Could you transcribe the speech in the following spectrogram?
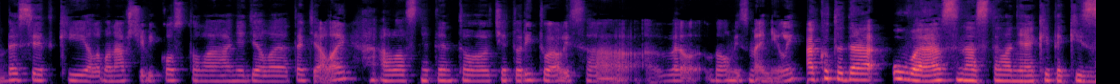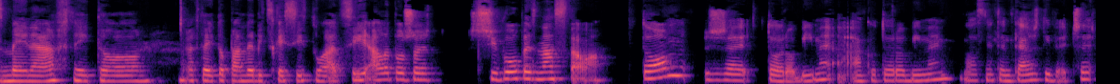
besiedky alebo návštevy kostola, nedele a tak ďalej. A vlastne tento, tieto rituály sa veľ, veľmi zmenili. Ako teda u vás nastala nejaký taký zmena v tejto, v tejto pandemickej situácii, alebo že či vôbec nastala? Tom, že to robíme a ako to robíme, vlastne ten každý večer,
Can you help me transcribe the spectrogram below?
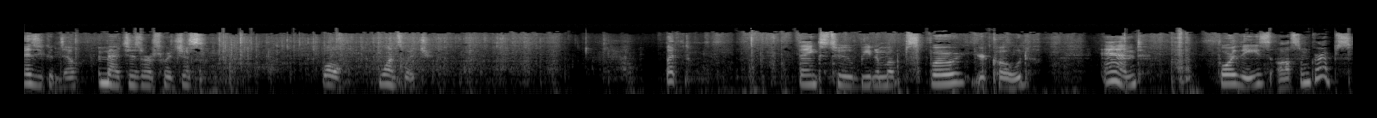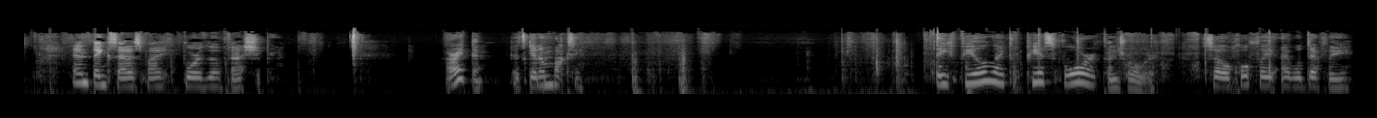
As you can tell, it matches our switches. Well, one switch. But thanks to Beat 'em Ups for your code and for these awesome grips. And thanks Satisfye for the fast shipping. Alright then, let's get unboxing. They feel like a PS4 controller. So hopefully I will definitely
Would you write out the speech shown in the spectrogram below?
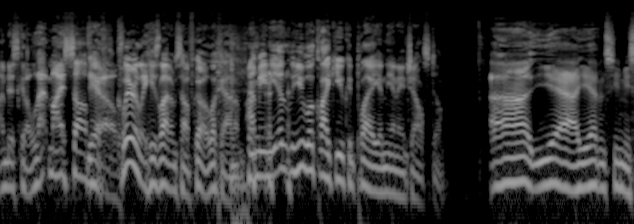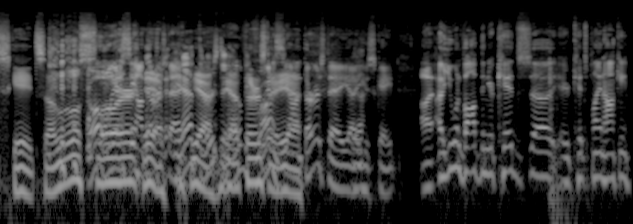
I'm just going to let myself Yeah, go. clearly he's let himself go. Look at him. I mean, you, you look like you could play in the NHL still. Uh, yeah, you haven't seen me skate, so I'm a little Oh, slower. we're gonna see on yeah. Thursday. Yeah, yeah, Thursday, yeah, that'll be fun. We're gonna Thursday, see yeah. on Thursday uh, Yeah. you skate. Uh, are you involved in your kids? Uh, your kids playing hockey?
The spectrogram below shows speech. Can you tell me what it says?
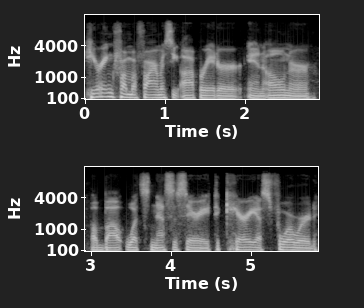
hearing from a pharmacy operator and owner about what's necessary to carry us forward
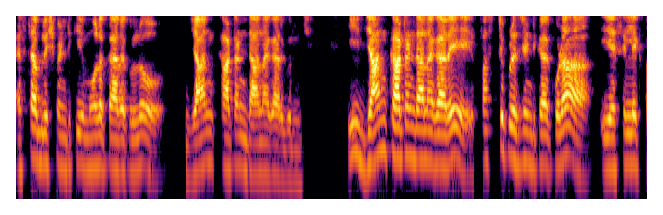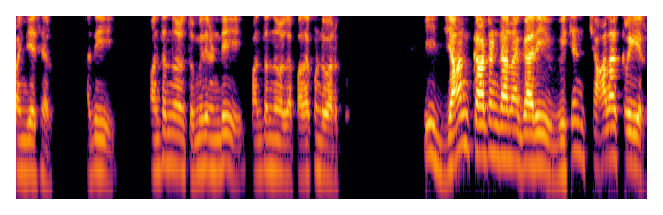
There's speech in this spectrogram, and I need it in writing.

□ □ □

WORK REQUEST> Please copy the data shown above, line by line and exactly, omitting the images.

THE COMPLETED TASK>
Could you transcribe the speech in the following spectrogram?
besiedky alebo návštevy kostola, nedele a tak ďalej. A vlastne tento, tieto rituály sa veľ, veľmi zmenili. Ako teda u vás nastala nejaký taký zmena v tejto, v tejto pandemickej situácii, alebo že či vôbec nastala? Tom, že to robíme a ako to robíme, vlastne ten každý večer,
Can you help me transcribe the spectrogram below?
As you can tell, it matches our switches. Well, one switch. But thanks to Beat 'em Ups for your code and for these awesome grips. And thanks Satisfye for the fast shipping. Alright then, let's get unboxing. They feel like a PS4 controller. So hopefully I will definitely
Would you write out the speech shown in the spectrogram below?
I'm just going to let myself Yeah, go. clearly he's let himself go. Look at him. I mean, you, you look like you could play in the NHL still. Uh, yeah, you haven't seen me skate, so I'm a little Oh, slower. we're gonna see on yeah. Thursday. Yeah, yeah, Thursday, yeah, that'll be fun. We're gonna Thursday, see yeah. on Thursday uh, Yeah. you skate. Uh, are you involved in your kids? Uh, your kids playing hockey?
The spectrogram below shows speech. Can you tell me what it says?
hearing from a pharmacy operator and owner about what's necessary to carry us forward
There's speech in this spectrogram, and I need it in writing.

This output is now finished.